A survey from home insurer Policy Expert found that the average time people get home from work is 5:08pm. This means that workers currently get home in daylight hours, yet by Monday, that will no longer be the case – once the clocks go back on Sunday, it'll get dark at 4:36pm, which means homes will be unattended and shrouded in darkness for 33 minutes.

This length of time will gradually increase over the next couple of months, and by mid-December, the typical home could be left empty and in the dark for one hour and 17 minutes. Not only that, but the 5:08pm return time is just an average – many don't return home until 5:30pm at the earliest, which means homes could be left in darkness for 54 minutes on Monday, and for up to an hour and 39 minutes by mid-December. That could give opportunistic burglars plenty of time to access a property, with the cover of darkness being their camouflage.

Additional figures from The Co-op Insurance show that this is indeed an issue, with there being a significant spike in home and car insurance claims when the clocks change and daylight saving time ends. Their data reveals that home theft claims typically increase by36%in the five months after the clocks go back, with the darker hours making it easier for burglars to not only hide, but to spot unoccupied homes.

Lack of security

Despite this, Policy Expert's survey found a worrying lack of security among its respondents, with many homes not having adequate security measures in place.
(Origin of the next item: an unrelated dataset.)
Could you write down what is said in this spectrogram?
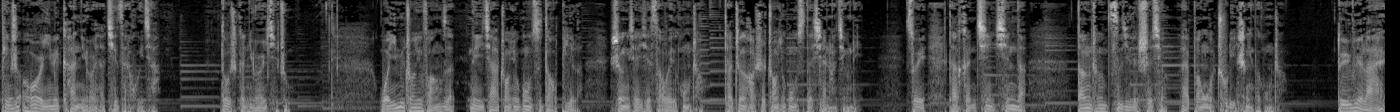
平时偶尔因为看女儿，他妻子才回家，都是跟女儿一起住。我因为装修房子，那家装修公司倒闭了，剩下一些扫尾的工程，他正好是装修公司的现场经理，所以他很尽心的，当成自己的事情来帮我处理剩下的工程。对于未来，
Just 40% of respondents have timed lights and only 35% have a burglar alarm fitted, while 5% admitted that they have no security in place whatsoever.

"The winter months are a tempting time for opportunistic burglars, so it's unsurprising we see thefts rise over this time," said Adam Powell, head of Operations at Policy Expert. "Longer nights and shorter days mean that there are more opportunities for crime to take place under the cover of darkness, so it's important to remain vigilant and ensure your home is adequately protected."

At the very least, Adam advises to make your home look occupied – such as by putting your lights on a timer – and if you can, having visible deterrents such as CCTV or burglar alarms could help to prevent a break-in. Other top tips include installing sensor-activated external lighting, leaving curtains open and making sure any outbuildings or sheds are locked.

At the most basic level, ensure that valuables are completely out of sight and never leave keys near the front door, as they could be unexpectedly accessible. "Finally, check your home insurance policy to ensure it's up to date and any valuables are declared," adds Adam. "That way, you shouldn't return home to any nasty surprises."

Disclaimer: Information is correct as of the date of publication (shown at the top of this article). Any products featured may be withdrawn by their provider or changed at any time.